Where You Can Find It: You might be able to find some old editions of the trade paperback or the original back issues if you get lucky, but you might as well just a couple months for Marvel to release a new hardcover edition in May 2012.
What It Is: This may surprise you, but this one time in the late '80s Stan Lee and Moebius collaborated on a Silver Surfer comic book. Originally published by Epic Comics as a two-issue miniseries simply titled Silver Surfer, the Eisner-winning Silver Surfer: Parable, turns the relationship of Silver Surfer and Galactus into a religious allegory (hence the title) as they invade Earth. It's a very classic-style Silver Surfer story -- one that proves a suitable companion to that equally deep 1978 Surfer graphic novel by Lee and Jack Kirby.
2. Metal Hurlant/Heavy Metal

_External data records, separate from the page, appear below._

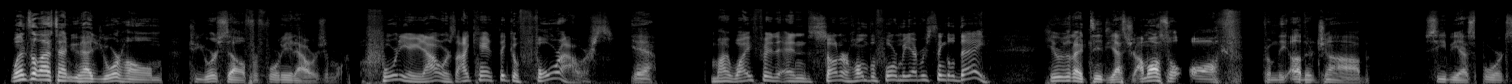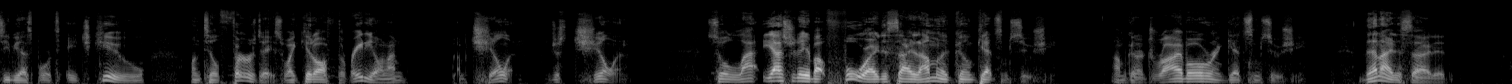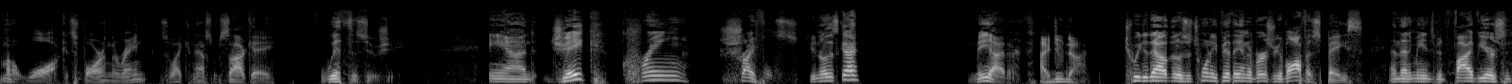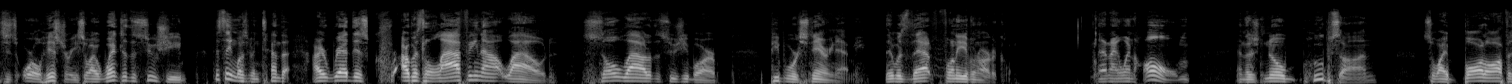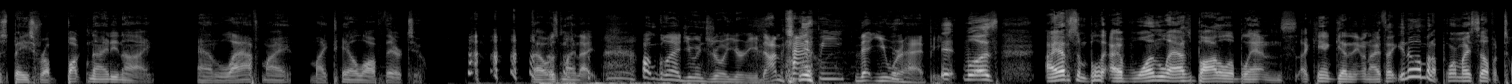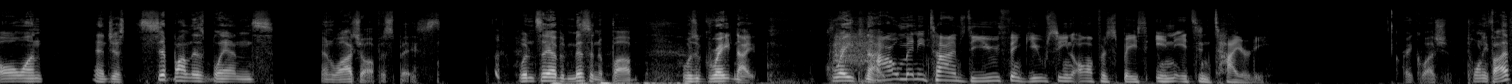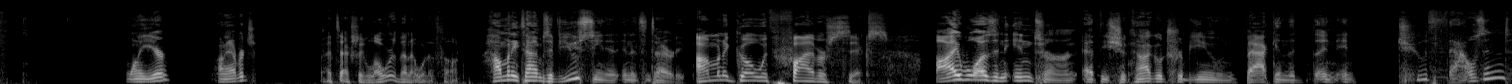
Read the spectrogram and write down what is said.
When's the last time you had your home to yourself for 48 hours or more? 48 hours? I can't think of four hours. Yeah. My wife and, and son are home before me every single day. Here's what I did yesterday. I'm also off from the other job, CBS Sports, CBS Sports HQ, until Thursday. So I get off the radio and I'm I'm chilling. I'm just chilling. So la- yesterday about four, I decided I'm going to go get some sushi. I'm going to drive over and get some sushi. Then I decided I'm going to walk. It's far in the rain, so I can have some sake with the sushi. And Jake Kring Schreifels. Do you know this guy? Me either. I do not. Tweeted out that it was the 25th anniversary of Office Space, and that it means it's been five years since its oral history. So I went to the sushi. This thing must have been 10. I read this. Cr- I was laughing out loud so loud at the sushi bar, people were staring at me. It was that funny of an article. And I went home, and there's no hoops on, so I bought Office Space for a buck ninety nine, and laughed my my tail off there too. that was my night. I'm glad you enjoy your evening. I'm happy that you were happy. It was. I have some. I have one last bottle of Blanton's. I can't get it, and I thought, you know, I'm going to pour myself a tall one, and just sip on this Blanton's and watch Office Space. Wouldn't say I've been missing it, Bob. It was a great night. Great night. How many times do you think you've seen Office Space in its entirety? Great question. 25? One a year on average? That's actually lower than I would have thought. How many times have you seen it in its entirety? I'm going to go with five or six. I was an intern at the Chicago Tribune back in the in, in 2000,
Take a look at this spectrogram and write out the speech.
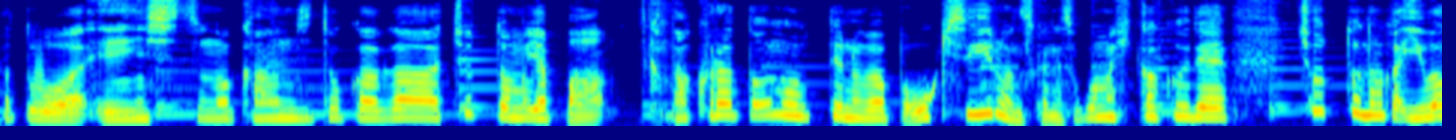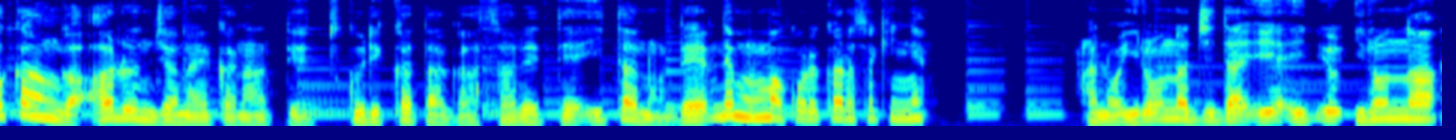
あとは演出の感じとかが、ちょっともやっぱ、鎌倉殿っていうのがやっぱ大きすぎるんですかね。そこの比較で、ちょっとなんか違和感があるんじゃないかなっていう作り方がされていたので、でもまあこれから先ね、あの、いろんな時代、いいろんな、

Where You Can Find It: Everywhere. Really. It's even at 7-11.
What It Is: Quite possibly the most famous and important comics anthology magazine of all-time, Metal Hurlant was founded by Moebius, Philippe Druillet, Jean-Pierre Dionnet and Bernard Farkas, who came to be called the United Humanoids. Metal Hurlant led to a renaissance of European comics and was eventually reconfigured for America by National Lampoon as Heavy Metal. Most of the major figures of European comics contributed to Metal Hurlant at one point or another, including Alejandro Jodorowsky and Milo Manara and it attracted American masters like Bernie Wrightson and Richard Corben and Moebius himself used the magazine to introduce works like Arzach.

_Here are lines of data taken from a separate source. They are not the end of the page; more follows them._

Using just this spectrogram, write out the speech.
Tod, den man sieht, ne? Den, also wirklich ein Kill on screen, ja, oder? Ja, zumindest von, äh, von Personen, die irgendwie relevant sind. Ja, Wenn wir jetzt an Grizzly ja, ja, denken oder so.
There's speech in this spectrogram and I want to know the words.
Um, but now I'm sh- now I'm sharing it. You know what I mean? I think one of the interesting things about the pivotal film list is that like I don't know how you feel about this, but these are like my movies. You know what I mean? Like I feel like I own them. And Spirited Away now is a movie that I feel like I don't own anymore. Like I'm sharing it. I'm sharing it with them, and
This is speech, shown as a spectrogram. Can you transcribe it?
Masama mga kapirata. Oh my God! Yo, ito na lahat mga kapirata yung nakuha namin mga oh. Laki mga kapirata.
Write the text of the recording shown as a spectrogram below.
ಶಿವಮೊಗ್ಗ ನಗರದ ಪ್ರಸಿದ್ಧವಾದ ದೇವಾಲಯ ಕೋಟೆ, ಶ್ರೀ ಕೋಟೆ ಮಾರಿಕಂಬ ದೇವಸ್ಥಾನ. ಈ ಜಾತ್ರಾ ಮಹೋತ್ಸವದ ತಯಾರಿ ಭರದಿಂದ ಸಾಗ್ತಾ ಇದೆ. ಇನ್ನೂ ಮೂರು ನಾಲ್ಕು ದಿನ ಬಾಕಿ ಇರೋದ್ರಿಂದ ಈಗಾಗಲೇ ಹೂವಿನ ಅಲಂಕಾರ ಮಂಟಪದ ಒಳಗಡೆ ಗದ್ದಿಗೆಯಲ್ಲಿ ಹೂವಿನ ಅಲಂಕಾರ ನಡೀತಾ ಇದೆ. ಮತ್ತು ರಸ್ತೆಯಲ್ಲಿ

Although Metal Hurlant only ran until 1987 -- with the exception of a short lived revival several years ago-- its American counterpart is still published and even produced a film anthology based on works from the magazine. Outside of functioning as a great gateway to Moebius, both magazines serve as incredible samplings of their eras and scenes, making them particularly worthwhile bargains in back issue form.
1. The Incal
Where You Can Find It: Epic Comics published some volumes of it in the '80s that you can track down. DC Comics published some of it in the early to mid '00s and now Humanoids has a bunch of it available in the US -- if you're willing to shell out the cash.
What It Is: One of the great sci-fi epics in French comics, The Incal is probably the most significant Jodorowsky/Moebius collaboration, taking influence from such sources as the Tarot and Jungian psychology. The comic follows John DiFool, a Corben Dallas-like detective who discovers a mysterious, powerful artifact with cosmic ramifications called the Incal, and the various alien races that pursue him for it. While Moebius didn't draw the entire saga or the books set in the same universe like The Technopriests or The Metabarons, he's certainly the artist most associated with the work. It's a multi-volume epic, complete with sequel and prequel series, and a necessity for readers interested in both comics masters.
To read Comics Bulletin's obituary for the great Moebius, click here.
When he's not writing about the cape and spandex set, Nick Hanover is a book, film and music critic for Spectrum Culture and a staff writer for No Tofu Magazine. He also translates for "Partytime" Lukash's Panel Panopticon.
Danny Djeljosevic is a comic book creator, award-winning filmmaker (assuming you have absolutely no follow-up questions), film/music critic for Spectrum Culture and Co-Managing Editor of Comics Bulletin. Follow him on Twitter at @djeljosevic or find him somewhere in San Diego, often wearing a hat. Read his comic, "Sgt. Death and his Metachromatic Men," over at Champion City Comics and check out his other comics at his Tumblr, Sequential Fuckery. His webcomic The Ghost Engine (drawn by Eric Zawadzski) will debut in Spring 2012.